• **Exercise instructions**: Your answer must restate each entry below word for word, with no pictures in it.

─── Data extract ───

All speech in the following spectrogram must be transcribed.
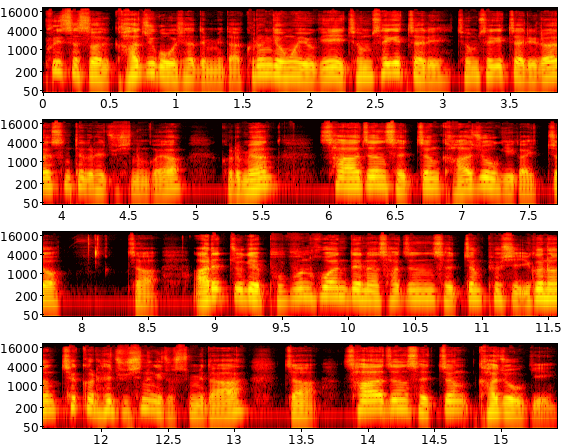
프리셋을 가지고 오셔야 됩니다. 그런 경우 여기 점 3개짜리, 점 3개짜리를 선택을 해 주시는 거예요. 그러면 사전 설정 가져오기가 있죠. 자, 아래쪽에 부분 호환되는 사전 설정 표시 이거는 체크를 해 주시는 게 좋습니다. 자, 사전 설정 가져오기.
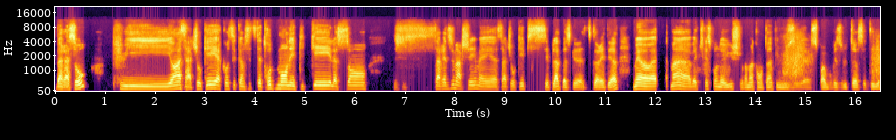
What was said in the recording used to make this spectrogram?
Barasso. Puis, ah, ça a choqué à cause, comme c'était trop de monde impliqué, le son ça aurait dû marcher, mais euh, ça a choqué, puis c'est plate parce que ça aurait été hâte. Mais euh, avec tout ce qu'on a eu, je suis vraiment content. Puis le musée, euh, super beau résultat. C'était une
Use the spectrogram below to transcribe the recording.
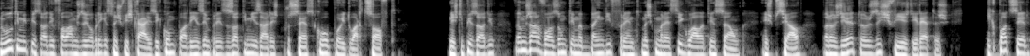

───

• **Answer**:
All speech in the following spectrogram must be transcribed.
프리셋을 가지고 오셔야 됩니다. 그런 경우 여기 점 3개짜리, 점 3개짜리를 선택을 해 주시는 거예요. 그러면 사전 설정 가져오기가 있죠. 자, 아래쪽에 부분 호환되는 사전 설정 표시 이거는 체크를 해 주시는 게 좋습니다. 자, 사전 설정 가져오기.
What was said in the recording used to make this spectrogram?
Barasso. Puis, ah, ça a choqué à cause, comme c'était trop de monde impliqué, le son ça aurait dû marcher, mais euh, ça a choqué, puis c'est plate parce que ça aurait été hâte. Mais euh, avec tout ce qu'on a eu, je suis vraiment content. Puis le musée, euh, super beau résultat. C'était une
Use the spectrogram below to transcribe the recording.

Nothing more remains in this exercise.